Getting ready for sessions: Don’t forget…

There are a bunch of things to do to get ready for any test besides designing the test and recruiting participants.

  • make sure you know the design well enough to know what should happen as the participant uses it
  • copy any materials you need for taking notes
  • copy of all the forms and questionnaires for participants, including honorarium receipts
  • organize the forms in some way that makes sense for you. (I like a stand-up accordion file folder, in which I sort a set of forms for each participant into each slot. I stand up the unused sets and then when they’ve been filled out, they go back in on their sides.)
  • check in with Accounting or whoever on money for honoraria or goodies for give-aways
  • get a status report from the recruiter
  • double-check the participant mix
  • make sure you have contact information for each participant
  • check that you have all the equipment, software, or whatever that you need for the participant to be able to do tasks
  • run through the test a couple of times yourself
  • double-check the equipment you’re going to use (I use a digital audio recorder, so I need memory sticks for that, along with rechargeable batteries)
  • charge all the batteries
  • double-check the location

Which gets us to where you’re going to do the sessions.
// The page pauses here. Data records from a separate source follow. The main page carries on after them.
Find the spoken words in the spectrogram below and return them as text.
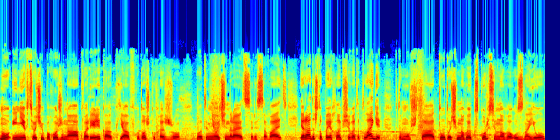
ну и нефть очень похожа на акварель, как я в художку хожу. Вот, и мне очень нравится рисовать. Я рада, что поехала вообще в этот лагерь, потому что тут очень много экскурсий, много узнаю.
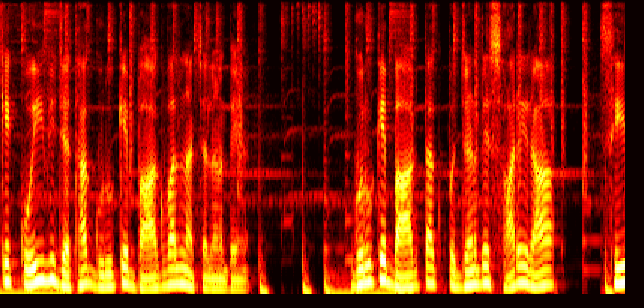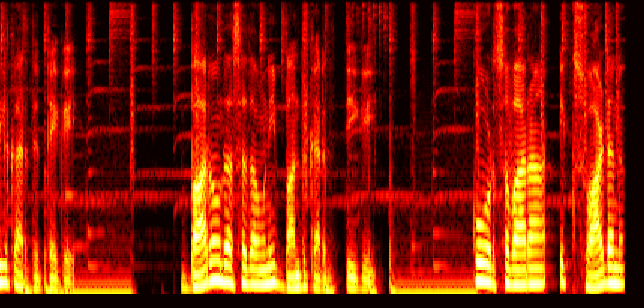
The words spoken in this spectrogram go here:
ਕਿ ਕੋਈ ਵੀ ਜਥਾ ਗੁਰੂ ਕੇ ਬਾਗ ਵੱਲ ਨਾ ਚੱਲਣ ਦੇਣ। ਗੁਰੂ ਕੇ ਬਾਗ ਤੱਕ ਪੁੱਜਣ ਦੇ ਸਾਰੇ ਰਾਹ ਸੀਲ ਕਰ ਦਿੱਤੇ ਗਏ। ਬਾਹਰੋਂ ਰਸਦਾਉਣੀ ਬੰਦ ਕਰ ਦਿੱਤੀ ਗਈ। ਘੋੜਸਵਾਰਾਂ ਇੱਕ ਸਵਾਡਨ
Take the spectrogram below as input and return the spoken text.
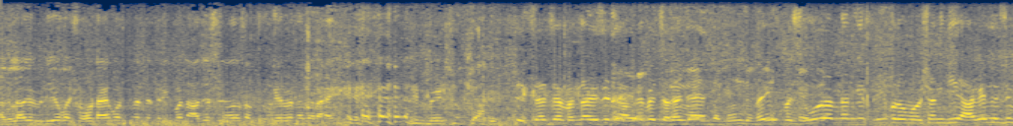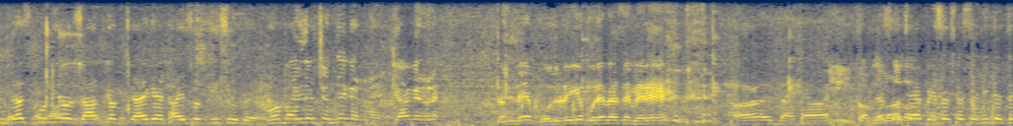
अगला जो वीडियो का शॉट आएगा उसमें तकरीबन आधे से ज़्यादा सब झुके हुए नज़र आएँगे। के इससे अच्छा बंदा किसी ढाबे पे चला जाए। भाई मशहूर हमने उनकी फ्री प्रमोशन की आगे से सिर्फ़ दस पूरी और सात कप चाय के अट्ठाईस सौ तीस रुपये वो भाई इधर चंदे कर रहे हैं। क्या कर रहे हैं? चंदे बोझड़ी के पूरे पैसे मेरे हैं। तो हमने सोचा है पैसे शैसे नहीं देते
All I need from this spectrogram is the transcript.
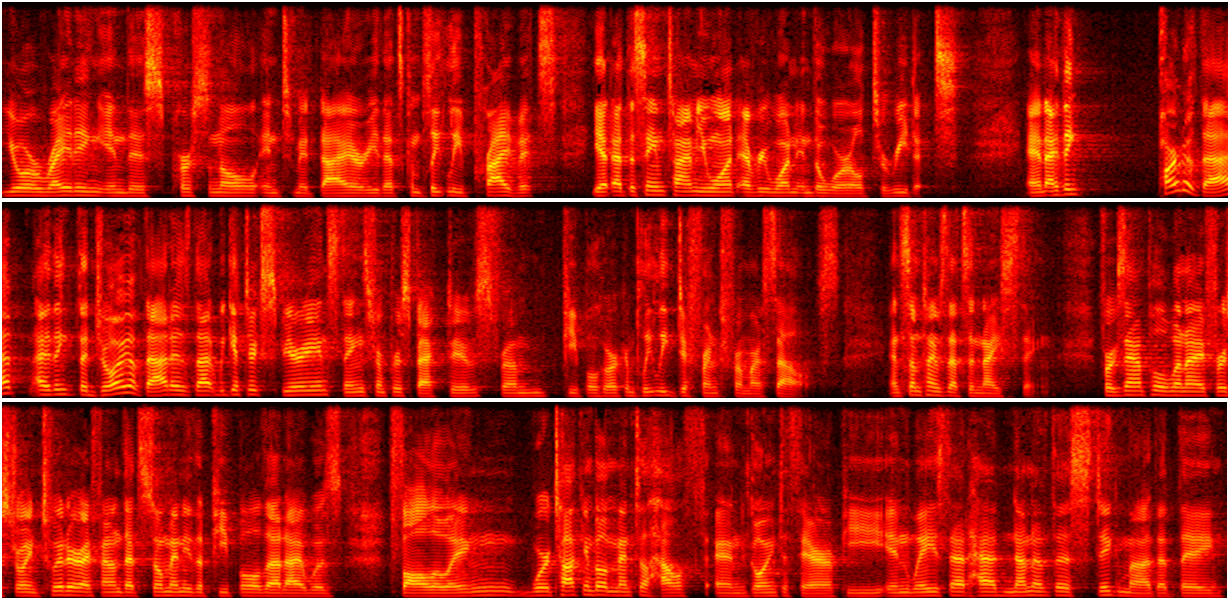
you're writing in this personal, intimate diary that's completely private, yet at the same time, you want everyone in the world to read it. And I think part of that, I think the joy of that is that we get to experience things from perspectives from people who are completely different from ourselves. And sometimes that's a nice thing. For example, when I first joined Twitter, I found that so many of the people that I was following were talking about mental health and going to therapy in ways that had none of the stigma that they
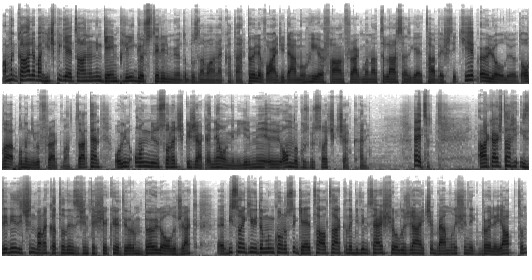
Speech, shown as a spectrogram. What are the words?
Ama galiba hiçbir GTA oyununun gameplay'i gösterilmiyordu bu zamana kadar. Böyle Why Did I Move Here falan fragmanı hatırlarsanız GTA 5'teki hep öyle oluyordu. O da bunun gibi fragman. Zaten oyun 10 gün sonra çıkacak. E, Ne 10 günü? 20 e, 19 gün sonra çıkacak hani. Evet. Arkadaşlar izlediğiniz için bana katıldığınız için teşekkür ediyorum. Böyle olacak. Ee, bir sonraki videomun konusu GTA 6 hakkında bildiğimiz her şey olacağı için ben bunu şimdi böyle yaptım.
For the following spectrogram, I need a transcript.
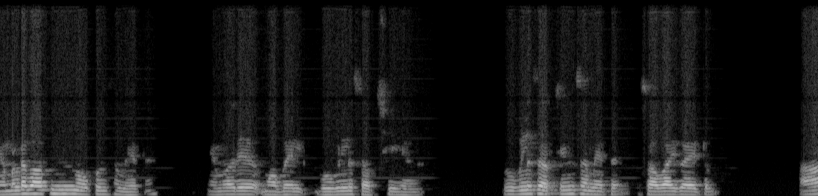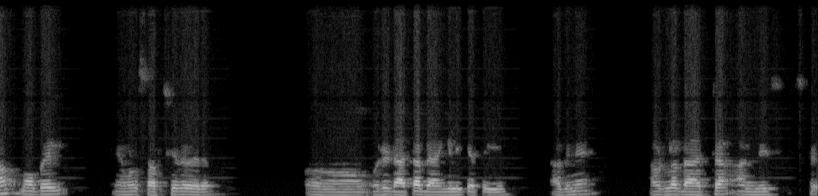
നമ്മളുടെ ഭാഗത്ത് നിന്ന് നോക്കുന്ന സമയത്ത് നമ്മളൊരു മൊബൈൽ ഗൂഗിളിൽ സെർച്ച് ചെയ്യുകയാണ്. ഗൂഗിളിൽ സെർച്ച് ചെയ്യുന്ന സമയത്ത് സ്വാഭാവികമായിട്ടും ആ മൊബൈൽ നമ്മൾ സെർച്ച് ചെയ്ത് വരും ഒരു ഡാറ്റ ബാങ്കിലേക്ക് എത്തുകയും അതിനെ അവിടെയുള്ള ഡാറ്റ അനലൈസ്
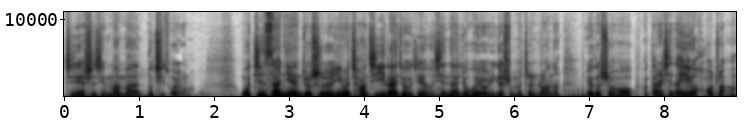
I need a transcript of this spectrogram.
这件事情慢慢不起作用了。我近三年就是因为长期依赖酒精，现在就会有一个什么症状呢？有的时候啊，当然现在也有好转啊，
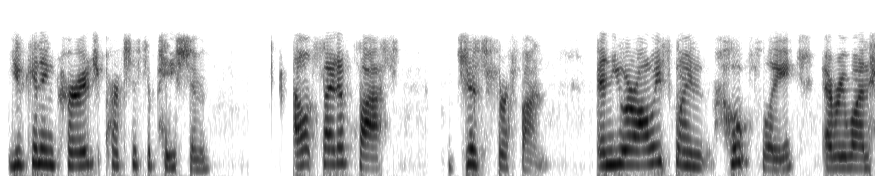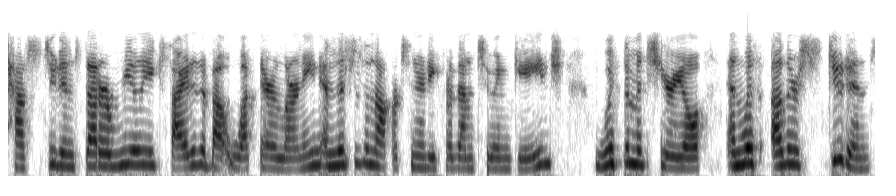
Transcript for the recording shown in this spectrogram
You can encourage participation outside of class just for fun. And you are always going, hopefully, everyone has students that are really excited about what they're learning, and this is an opportunity for them to engage with the material and with other students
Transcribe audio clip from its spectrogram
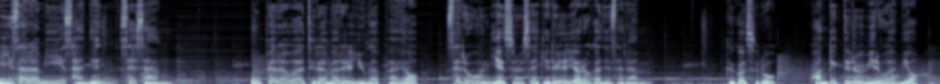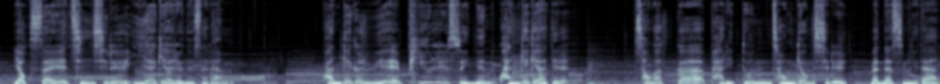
이 사람이 사는 세상. 오페라와 드라마를 융합하여 새로운 예술 세계를 열어가는 사람. 그것으로 관객들을 위로하며 역사의 진실을 이야기하려는 사람. 관객을 위해 피 흘릴 수 있는 관객의 아들. 성악가 바리톤 정경 씨를 만났습니다.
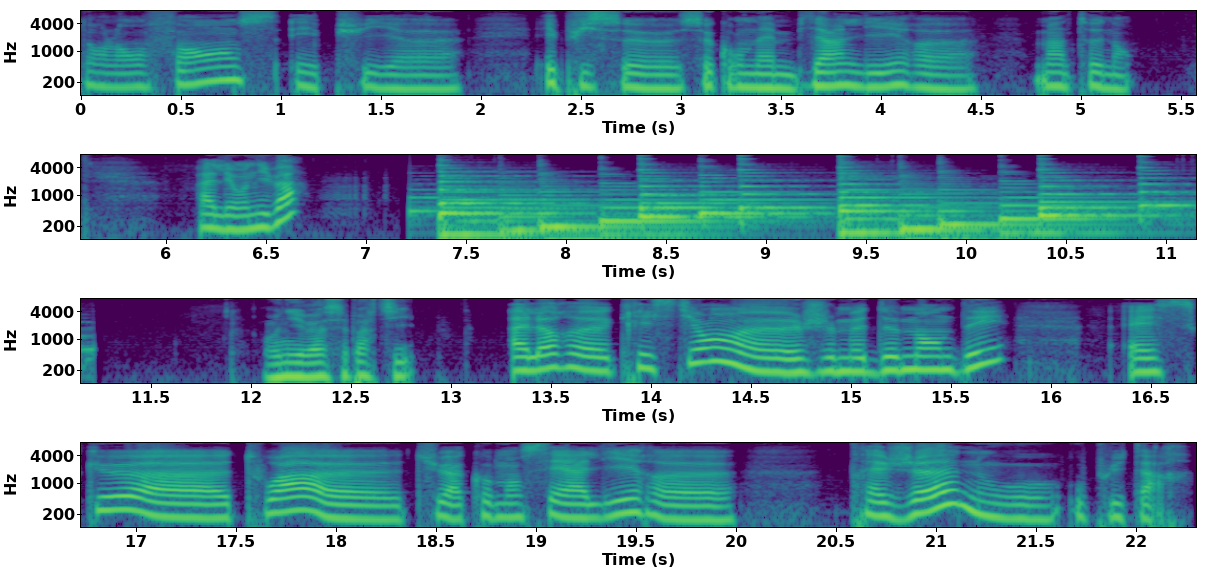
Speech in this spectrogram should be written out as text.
dans l'enfance, et puis, et puis ce, ce qu'on aime bien lire maintenant. Allez, on y va? On y va, c'est parti. Alors, Christian, je me demandais, est-ce que euh, toi, euh, tu as commencé à lire euh, très jeune ou, ou plus tard?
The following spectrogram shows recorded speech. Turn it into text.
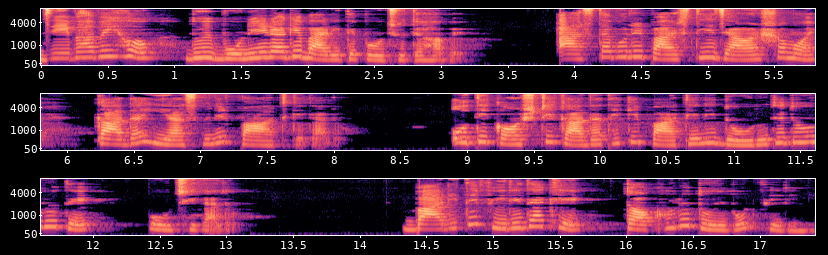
যেভাবেই হোক, দুই বোনের আগে বাড়িতে পৌঁছতে হবে। আস্তাবলের পাশ দিয়ে যাওয়ার সময় কাদা ইয়াসমিনের পা আটকে গেল। অতি কষ্টে কাদা থেকে পা টেনে দৌড়তে দৌড়তে পৌঁছে গেল। বাড়িতে ফিরে দেখে তখনও দুই বোন ফেরেনি।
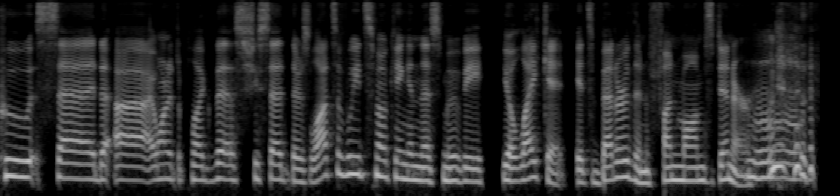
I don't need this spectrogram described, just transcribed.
who said, uh, I wanted to plug this. She said, There's lots of weed smoking in this movie. You'll like it. It's better than Fun Mom's Dinner.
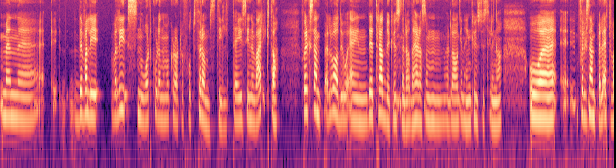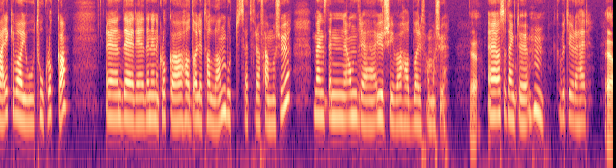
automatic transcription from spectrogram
men det er veldig, veldig snålt hvordan de har klart å få framstilt det i sine verk. da. For eksempel var det jo en, det er 30 kunstnere det her da, som lager den kunstutstillinga. Og eh, for eksempel et verk var jo to klokker. Eh, der eh, den ene klokka hadde alle tallene, bortsett fra fem og sju. Mens den andre urskiva hadde bare fem og sju. Ja. Og så tenkte du hm, hva betyr det her? ja.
But let’s talk about that later.

Where usability testing fits into your research strategy

What, you don’t have a research strategy? Let’s think about the future here.

It’s not uncommon – and not bad – to be working in the present, reacting to the ever-growing demand for usability testing in your organization. “Ever-growing” is good. But when Jared Spool asked me to do a podcast with him recently to talk about what I think makes the difference between a good user experience team and a great user experience team, it got me thinking.

The recipe, based on my observations in dozens of corporations, comes down to these three main ingredients:

  • Vision
  • Strategy
  • Involvement

Vision is an overused word, but here I mean that you and your team have visualized the ideal customer experience — no limits, no constraints. Imagine the best possible interactions a customer could have with your organization at every touch point. Write it down.

Strategy means that you have a plan for reaching the vision. Over the long term, you can learn about and take into account customers’ contexts and goals while matching those up to the goals and objectives of the business.

Involvement calls all interested people in the business together (and that really should be everyone from management to design to development to support and anyone else in the organization) to embrace the vision and carry out the strategy across disciplines.

But I haven’t said much about usability testing yet. Where does it fit in? Everywhere. Part of my strategy would be to teach as many people in the organization to do usability testing as possible. You probably can’t do all the testing that is wanted (let alone needed). If you teach others to do it and coach them along the way, the customer ultimately benefits as the organization gains a closer, smarter understanding of the customer experience and can make evidence-based decisions about how to get to the ideal experience it shares a vision of.